Task prompt: Reproduce every entry below precisely; do not include the pictures.

(Beginning of Source records)

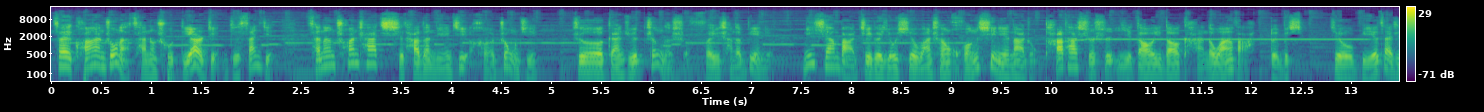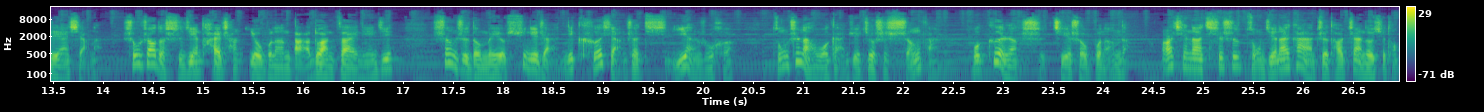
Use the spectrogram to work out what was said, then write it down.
在狂按中呢才能出第二键、第三键，才能穿插其他的连击和重击，这感觉真的是非常的别扭。你想把这个游戏玩成魂系列那种踏踏实实一刀一刀砍的玩法，对不起，就别再这样想了。收招的时间太长，又不能打断再连接，甚至都没有蓄力斩，你可想这体验如何？总之呢，我感觉就是神烦。我个人是接受不能的，而且呢，其实总结来看，这套战斗系统，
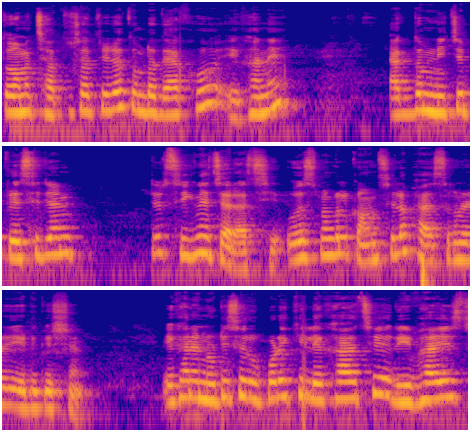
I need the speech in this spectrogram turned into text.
তো আমার ছাত্রছাত্রীরা, তোমরা দেখো এখানে একদম নিচে প্রেসিডেন্টের সিগনেচার আছে West Bengal Council of Higher Secondary Education এখানে নোটিশের উপরে কি লেখা আছে? Revised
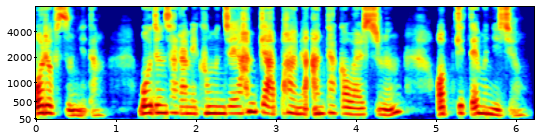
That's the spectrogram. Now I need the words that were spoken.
어렵습니다. 모든 사람이 그 문제에 함께 아파하며 안타까워할 수는 없기 때문이지요.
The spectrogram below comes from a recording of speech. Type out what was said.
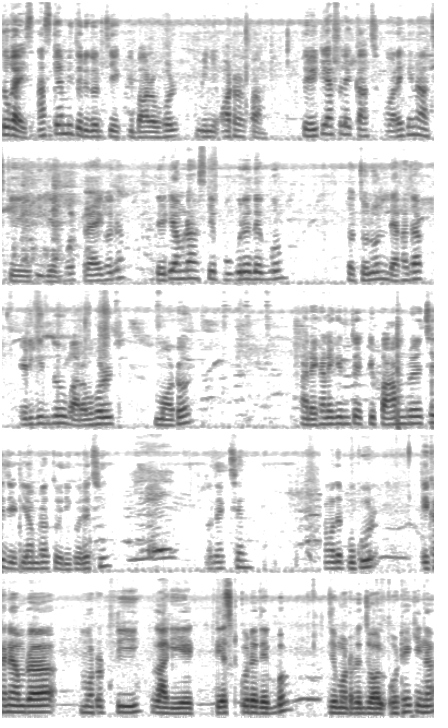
তো গাইস আজকে আমি তৈরি করছি একটি বারো ভোল্ট মিনি ওয়াটার পাম্প তো এটি আসলে কাজ করে কিনা আজকে এটি দেখব ট্রাই করে। তো এটি আমরা আজকে পুকুরে দেখব। তো চলুন দেখা যাক, এটি কিন্তু বারো ভোল্ট মোটর আর এখানে কিন্তু একটি পাম্প রয়েছে যেটি আমরা তৈরি করেছি। তো দেখছেন, আমাদের পুকুর। এখানে আমরা মোটরটি লাগিয়ে টেস্ট করে দেখব যে মোটরে জল ওঠে কিনা।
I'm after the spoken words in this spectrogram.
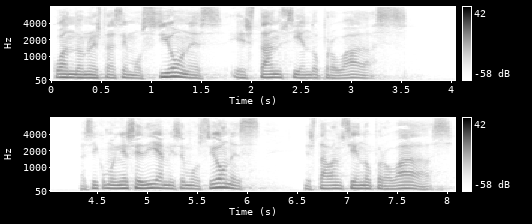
cuando nuestras emociones están siendo probadas. Así como en ese día mis emociones estaban siendo probadas.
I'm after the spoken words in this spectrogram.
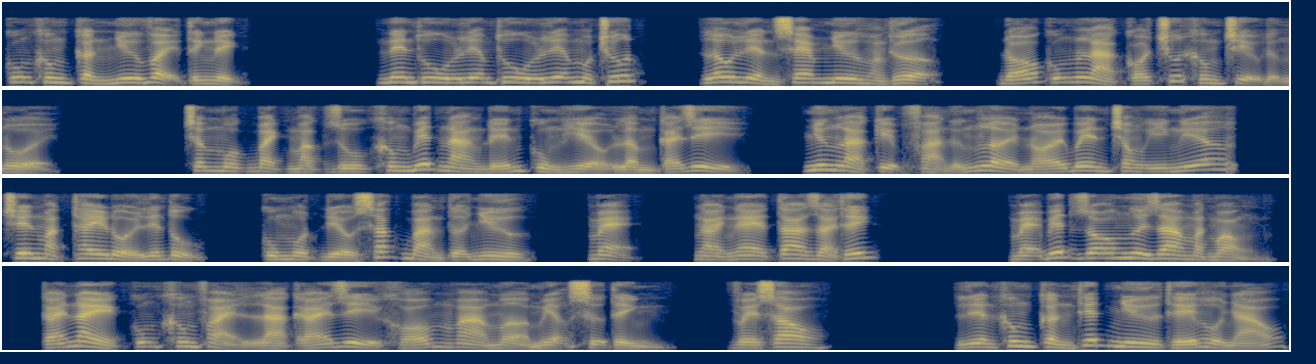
cũng không cần như vậy tinh lịch. Nên thu liễm thu liễm một chút, lâu liền xem như hoàng thượng, đó cũng là có chút không chịu được nổi. Trầm Mục Bạch mặc dù không biết nàng đến cùng hiểu lầm cái gì, nhưng là kịp phản ứng lời nói bên trong ý nghĩa, trên mặt thay đổi liên tục, cùng một điều sắc bản tựa như, mẹ, ngài nghe ta giải thích. Mẹ biết rõ ngươi ra mặt mỏng, cái này cũng không phải là cái gì khó mà mở miệng sự tình, về sau. Liền không cần thiết như thế hồ nháo.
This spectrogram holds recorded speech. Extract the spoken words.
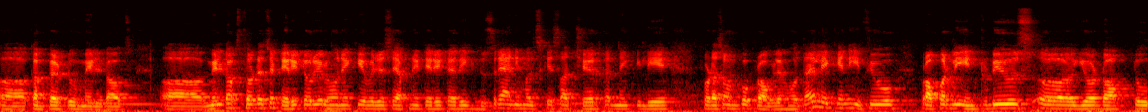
compare to male dogs male dogs थोड़े से टेरिटोरियल होने की वजह से अपनी टेरिटरी दूसरे एनिमल्स के साथ शेयर करने के लिए थोड़ा सा उनको प्रॉब्लम होता है, लेकिन if you properly introduce your dog to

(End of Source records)

Response:
Use the spectrogram to work out what was said, then write it down.
在狂按中呢才能出第二键、第三键，才能穿插其他的连击和重击，这感觉真的是非常的别扭。你想把这个游戏玩成魂系列那种踏踏实实一刀一刀砍的玩法，对不起，就别再这样想了。收招的时间太长，又不能打断再连接，甚至都没有蓄力斩，你可想这体验如何？总之呢，我感觉就是神烦。我个人是接受不能的，而且呢，其实总结来看，这套战斗系统，
I need the speech in this spectrogram turned into text.
তো আমার ছাত্রছাত্রীরা, তোমরা দেখো এখানে একদম নিচে প্রেসিডেন্টের সিগনেচার আছে West Bengal Council of Higher Secondary Education এখানে নোটিশের উপরে কি লেখা আছে? Revised
That's the spectrogram. Now I need the words that were spoken.
어렵습니다. 모든 사람이 그 문제에 함께 아파하며 안타까워할 수는 없기 때문이지요.
The spectrogram below comes from a recording of speech. Type out what was said.
তো গাইস আজকে আমি তৈরি করছি একটি বারো ভোল্ট মিনি ওয়াটার পাম্প তো এটি আসলে কাজ করে কিনা আজকে এটি দেখব ট্রাই করে। তো এটি আমরা আজকে পুকুরে দেখব। তো চলুন দেখা যাক, এটি কিন্তু বারো ভোল্ট মোটর আর এখানে কিন্তু একটি পাম্প রয়েছে যেটি আমরা তৈরি করেছি। তো দেখছেন, আমাদের পুকুর। এখানে আমরা মোটরটি লাগিয়ে টেস্ট করে দেখব যে মোটরে জল ওঠে কিনা।
I'm after the spoken words in this spectrogram.
cuando nuestras emociones están siendo probadas. Así como en ese día mis emociones estaban siendo probadas.
I'm after the spoken words in this spectrogram.
cũng không cần như vậy tinh lịch. Nên thu liễm thu liễm một chút, lâu liền xem như hoàng thượng, đó cũng là có chút không chịu được nổi. Trầm Mục Bạch mặc dù không biết nàng đến cùng hiểu lầm cái gì, nhưng là kịp phản ứng lời nói bên trong ý nghĩa, trên mặt thay đổi liên tục, cùng một điều sắc bản tựa như, mẹ, ngài nghe ta giải thích. Mẹ biết rõ ngươi ra mặt mỏng, cái này cũng không phải là cái gì khó mà mở miệng sự tình, về sau. Liền không cần thiết như thế hồ nháo.
This spectrogram holds recorded speech. Extract the spoken words.
compare to male dogs male dogs थोड़े से टेरिटोरियल होने की वजह से अपनी टेरिटरी दूसरे एनिमल्स के साथ शेयर करने के लिए थोड़ा सा उनको प्रॉब्लम होता है, लेकिन if you properly introduce your dog to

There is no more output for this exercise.